- An Italian prospective study was designed to investigate associations between diet and breast cancer reported that women in the highest fifth of vegetable consumption (including all types of vegetables) were found to have a 35% lower risk of breast cancer compared to women in the lowest fifth. When types of vegetables were considered separately, women in the highest fifth of leafy vegetable intake were found to have a 30% lower risk of breast cancer than those in the lowest fifth. Leafy vegetables consumed in Italy include lettuce, spinach, kale, and parsley, as well as greens such as arugula. Women in the highest fifth of fruiting vegetable intake were found to have a 25% lower risk of breast cancer than those in the lowest fifth. Fruiting vegetables, which are grown for their fruits rather than their leaves, seeds or roots, include tomatoes, hot and sweet peppers, and eggplant. On the other hand, no association with breast cancer risk was found for fruit intake.
- A UK study compared the risk of developing breast cancer associated with consumption of either a Mediterranean dietary pattern or a healthy dietary pattern (conforming to the World Health Organization Healthy Diet Index). No significant associations were found between either the Mediterranean dietary pattern or the healthy dietary pattern and risk of breast cancer. In premenopausal women, there was a some evidence that increasing compliance with the Mediterranean diet was associated with lower risk of breast cancer, but the results were not statistically significant. In postmenopausal women, no clear trends were observed.
Dietary pitfalls for Mediterranean women
If vegetables, fish and olive oil appear to be the elements of the Mediterranean diet most associated with reduced breast cancer risk, what are the elements that are not favorable? Based on research in other populations, alcohol (including red wine) and cheese are associated with increased breast cancer risk. However, for strict adherents of the diet, modest amounts of cheese and wine should not greatly increase risk.
However, there are dietary choices or patterns that appear to increase breast cancer risk in Mediterranean women. In other words, women who conform to some degree to the Mediterranean diet can undermine the favorable effects with other food choices. High refined carbohydrate intake is associated with increased breast cancer risk in Italian women. For example, one Italian study reported that women in the highest third of intake of desserts (including cookies, brioches, cakes, pastry puffs and ice-cream) or sugars (including sugar, honey, jam, marmalade and chocolate) had 1.2 times the risk of breast cancer as those in the lowest third.
Another Italian study also found that risk of breast cancer increased with increasing consumption of bread, pasta and refined sugar. In addition, the same study found that breast cancer risk was increased with increasing consumption of pork, processed meats and potatoes.

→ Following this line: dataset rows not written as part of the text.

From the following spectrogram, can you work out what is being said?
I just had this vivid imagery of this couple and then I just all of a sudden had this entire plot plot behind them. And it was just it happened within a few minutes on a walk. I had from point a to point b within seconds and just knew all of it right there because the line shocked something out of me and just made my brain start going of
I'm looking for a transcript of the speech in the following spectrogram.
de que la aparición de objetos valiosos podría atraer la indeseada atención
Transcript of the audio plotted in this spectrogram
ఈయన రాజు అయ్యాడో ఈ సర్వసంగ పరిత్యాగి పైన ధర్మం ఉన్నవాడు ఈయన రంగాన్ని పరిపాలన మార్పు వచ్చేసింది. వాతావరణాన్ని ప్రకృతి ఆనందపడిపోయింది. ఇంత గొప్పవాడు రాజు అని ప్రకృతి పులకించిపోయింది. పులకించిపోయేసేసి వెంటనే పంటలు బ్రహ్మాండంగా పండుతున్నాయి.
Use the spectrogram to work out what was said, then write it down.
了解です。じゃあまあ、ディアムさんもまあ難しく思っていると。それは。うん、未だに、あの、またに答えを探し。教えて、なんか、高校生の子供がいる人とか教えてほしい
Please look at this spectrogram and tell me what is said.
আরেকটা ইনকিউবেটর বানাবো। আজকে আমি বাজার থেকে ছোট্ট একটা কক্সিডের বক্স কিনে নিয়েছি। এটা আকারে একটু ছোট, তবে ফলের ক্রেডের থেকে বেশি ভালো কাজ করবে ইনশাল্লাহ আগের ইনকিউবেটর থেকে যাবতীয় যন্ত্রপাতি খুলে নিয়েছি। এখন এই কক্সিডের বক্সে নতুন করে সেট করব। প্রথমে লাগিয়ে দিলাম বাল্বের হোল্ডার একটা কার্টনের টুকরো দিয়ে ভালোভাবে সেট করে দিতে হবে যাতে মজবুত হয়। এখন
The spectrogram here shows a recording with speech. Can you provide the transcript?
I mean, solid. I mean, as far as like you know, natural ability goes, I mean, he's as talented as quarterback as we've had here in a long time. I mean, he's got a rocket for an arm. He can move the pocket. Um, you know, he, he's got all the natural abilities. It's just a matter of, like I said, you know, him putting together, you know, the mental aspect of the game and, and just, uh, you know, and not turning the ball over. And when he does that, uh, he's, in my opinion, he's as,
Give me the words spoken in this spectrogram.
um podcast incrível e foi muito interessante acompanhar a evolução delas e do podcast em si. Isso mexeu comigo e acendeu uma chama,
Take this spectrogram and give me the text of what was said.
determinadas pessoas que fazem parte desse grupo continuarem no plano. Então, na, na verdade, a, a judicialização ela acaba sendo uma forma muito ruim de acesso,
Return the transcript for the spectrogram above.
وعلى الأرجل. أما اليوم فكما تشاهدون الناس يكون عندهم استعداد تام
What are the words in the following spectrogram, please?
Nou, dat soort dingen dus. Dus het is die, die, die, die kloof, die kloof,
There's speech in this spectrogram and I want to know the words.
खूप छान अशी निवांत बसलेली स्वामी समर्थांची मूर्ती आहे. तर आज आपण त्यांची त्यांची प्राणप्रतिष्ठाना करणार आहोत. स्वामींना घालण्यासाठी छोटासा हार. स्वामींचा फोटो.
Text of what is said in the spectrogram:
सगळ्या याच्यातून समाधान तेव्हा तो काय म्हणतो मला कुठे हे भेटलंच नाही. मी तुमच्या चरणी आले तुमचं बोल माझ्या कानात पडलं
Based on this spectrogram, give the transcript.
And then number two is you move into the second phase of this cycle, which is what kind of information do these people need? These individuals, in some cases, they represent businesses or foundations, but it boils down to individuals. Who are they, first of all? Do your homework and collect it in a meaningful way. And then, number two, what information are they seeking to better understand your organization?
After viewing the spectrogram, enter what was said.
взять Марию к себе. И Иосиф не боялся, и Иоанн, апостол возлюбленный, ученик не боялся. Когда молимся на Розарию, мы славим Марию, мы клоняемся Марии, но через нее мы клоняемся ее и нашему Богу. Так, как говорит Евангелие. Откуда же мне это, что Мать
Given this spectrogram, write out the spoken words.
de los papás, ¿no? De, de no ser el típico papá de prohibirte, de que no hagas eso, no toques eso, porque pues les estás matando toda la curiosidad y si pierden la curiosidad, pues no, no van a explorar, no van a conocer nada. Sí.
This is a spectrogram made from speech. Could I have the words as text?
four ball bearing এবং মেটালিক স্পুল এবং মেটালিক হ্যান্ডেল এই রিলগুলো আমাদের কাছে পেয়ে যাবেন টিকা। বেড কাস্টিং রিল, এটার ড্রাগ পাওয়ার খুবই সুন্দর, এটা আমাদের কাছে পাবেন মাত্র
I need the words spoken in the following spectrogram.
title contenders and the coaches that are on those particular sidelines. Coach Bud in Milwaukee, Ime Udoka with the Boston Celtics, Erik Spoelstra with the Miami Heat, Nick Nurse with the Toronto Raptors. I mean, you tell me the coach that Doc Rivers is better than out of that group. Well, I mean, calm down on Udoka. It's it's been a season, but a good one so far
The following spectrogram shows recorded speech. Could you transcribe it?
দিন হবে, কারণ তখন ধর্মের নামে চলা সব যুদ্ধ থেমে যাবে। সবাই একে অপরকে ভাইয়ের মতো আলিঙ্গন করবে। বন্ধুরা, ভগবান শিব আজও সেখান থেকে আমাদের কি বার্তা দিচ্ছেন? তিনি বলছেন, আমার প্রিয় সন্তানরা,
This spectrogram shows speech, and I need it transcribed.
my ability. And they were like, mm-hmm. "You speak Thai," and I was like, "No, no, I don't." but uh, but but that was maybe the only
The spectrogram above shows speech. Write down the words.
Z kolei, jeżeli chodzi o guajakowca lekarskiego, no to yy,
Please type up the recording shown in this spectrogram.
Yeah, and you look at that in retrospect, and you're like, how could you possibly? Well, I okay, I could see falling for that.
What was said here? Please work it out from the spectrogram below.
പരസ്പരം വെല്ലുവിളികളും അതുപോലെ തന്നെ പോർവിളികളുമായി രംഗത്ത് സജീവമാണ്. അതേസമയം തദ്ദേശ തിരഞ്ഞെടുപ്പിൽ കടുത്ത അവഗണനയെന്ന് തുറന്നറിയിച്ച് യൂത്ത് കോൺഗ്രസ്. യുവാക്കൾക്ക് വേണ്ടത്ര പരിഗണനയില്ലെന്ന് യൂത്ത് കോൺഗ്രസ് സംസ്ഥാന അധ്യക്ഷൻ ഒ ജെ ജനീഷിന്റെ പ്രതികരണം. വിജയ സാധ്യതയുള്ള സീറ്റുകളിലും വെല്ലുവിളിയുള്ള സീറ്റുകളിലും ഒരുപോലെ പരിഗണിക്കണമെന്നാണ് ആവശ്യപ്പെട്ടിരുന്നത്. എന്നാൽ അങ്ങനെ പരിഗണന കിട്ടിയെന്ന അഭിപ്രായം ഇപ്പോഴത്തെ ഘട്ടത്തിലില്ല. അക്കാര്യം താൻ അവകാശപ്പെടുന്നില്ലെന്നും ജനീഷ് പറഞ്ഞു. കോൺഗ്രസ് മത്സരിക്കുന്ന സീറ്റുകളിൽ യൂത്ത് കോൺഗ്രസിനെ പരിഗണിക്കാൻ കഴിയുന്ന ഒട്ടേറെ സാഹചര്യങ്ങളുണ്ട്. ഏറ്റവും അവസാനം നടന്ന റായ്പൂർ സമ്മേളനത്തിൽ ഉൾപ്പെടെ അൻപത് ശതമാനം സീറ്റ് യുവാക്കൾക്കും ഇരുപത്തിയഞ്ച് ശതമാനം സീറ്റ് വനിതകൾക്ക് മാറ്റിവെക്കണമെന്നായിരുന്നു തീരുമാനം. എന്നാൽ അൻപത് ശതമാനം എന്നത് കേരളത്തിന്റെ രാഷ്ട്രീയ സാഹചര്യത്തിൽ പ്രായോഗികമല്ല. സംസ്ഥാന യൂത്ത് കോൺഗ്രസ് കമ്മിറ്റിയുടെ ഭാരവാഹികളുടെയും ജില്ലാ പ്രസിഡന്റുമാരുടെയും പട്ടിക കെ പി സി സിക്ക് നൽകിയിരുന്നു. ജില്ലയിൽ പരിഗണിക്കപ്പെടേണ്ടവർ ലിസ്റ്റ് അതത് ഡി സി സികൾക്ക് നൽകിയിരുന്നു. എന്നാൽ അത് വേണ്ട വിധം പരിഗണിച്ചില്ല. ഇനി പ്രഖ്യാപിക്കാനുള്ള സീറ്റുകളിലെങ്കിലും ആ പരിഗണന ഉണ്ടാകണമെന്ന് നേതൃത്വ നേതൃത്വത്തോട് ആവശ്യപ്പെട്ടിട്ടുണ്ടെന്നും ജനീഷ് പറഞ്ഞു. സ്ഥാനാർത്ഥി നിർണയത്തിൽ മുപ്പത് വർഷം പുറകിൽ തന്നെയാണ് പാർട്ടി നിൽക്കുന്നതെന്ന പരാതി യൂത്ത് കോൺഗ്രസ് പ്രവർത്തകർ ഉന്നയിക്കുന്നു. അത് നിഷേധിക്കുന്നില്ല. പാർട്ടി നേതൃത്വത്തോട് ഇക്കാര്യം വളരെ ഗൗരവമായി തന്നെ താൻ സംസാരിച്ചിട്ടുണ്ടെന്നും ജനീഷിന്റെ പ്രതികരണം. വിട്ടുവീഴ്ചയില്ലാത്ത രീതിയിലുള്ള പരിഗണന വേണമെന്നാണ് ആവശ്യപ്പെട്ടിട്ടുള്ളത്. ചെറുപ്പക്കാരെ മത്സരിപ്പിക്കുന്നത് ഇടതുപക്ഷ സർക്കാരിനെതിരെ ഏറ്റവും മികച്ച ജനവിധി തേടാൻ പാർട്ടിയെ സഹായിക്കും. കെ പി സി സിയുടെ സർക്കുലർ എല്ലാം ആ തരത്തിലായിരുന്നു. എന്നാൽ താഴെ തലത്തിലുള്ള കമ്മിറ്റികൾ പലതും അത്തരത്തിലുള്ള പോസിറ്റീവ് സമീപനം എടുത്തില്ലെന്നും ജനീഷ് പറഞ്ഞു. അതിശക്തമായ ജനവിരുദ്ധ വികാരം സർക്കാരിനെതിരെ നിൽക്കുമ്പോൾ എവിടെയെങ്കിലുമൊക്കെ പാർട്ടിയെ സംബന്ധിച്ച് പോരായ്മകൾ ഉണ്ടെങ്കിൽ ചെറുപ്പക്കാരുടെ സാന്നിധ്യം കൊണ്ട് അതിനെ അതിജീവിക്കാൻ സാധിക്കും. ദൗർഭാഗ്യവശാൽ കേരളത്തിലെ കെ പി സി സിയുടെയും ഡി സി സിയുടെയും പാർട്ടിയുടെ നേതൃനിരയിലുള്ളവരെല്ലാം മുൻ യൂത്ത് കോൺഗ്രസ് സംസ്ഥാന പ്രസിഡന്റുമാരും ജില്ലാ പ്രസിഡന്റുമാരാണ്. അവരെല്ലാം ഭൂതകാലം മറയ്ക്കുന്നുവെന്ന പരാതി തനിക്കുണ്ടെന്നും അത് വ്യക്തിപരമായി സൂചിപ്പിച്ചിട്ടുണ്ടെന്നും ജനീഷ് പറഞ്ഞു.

The Mediterranean diet is a very good starting point. However to reduce breast cancer risk, it is best to be even more selective of foods to include in your diet. All vegetables and fruits in the Mediterranean diet are not equal. For example, fennel is less cancer-preventive than kale and pears are less beneficial than apples. This is the point of our recommended foods and foods to avoid lists, which have been selected based on the evidence in studies to date. Please also see our article on how to optimize your breast cancer diet for information on what to eat during all stages of treatment and recovery.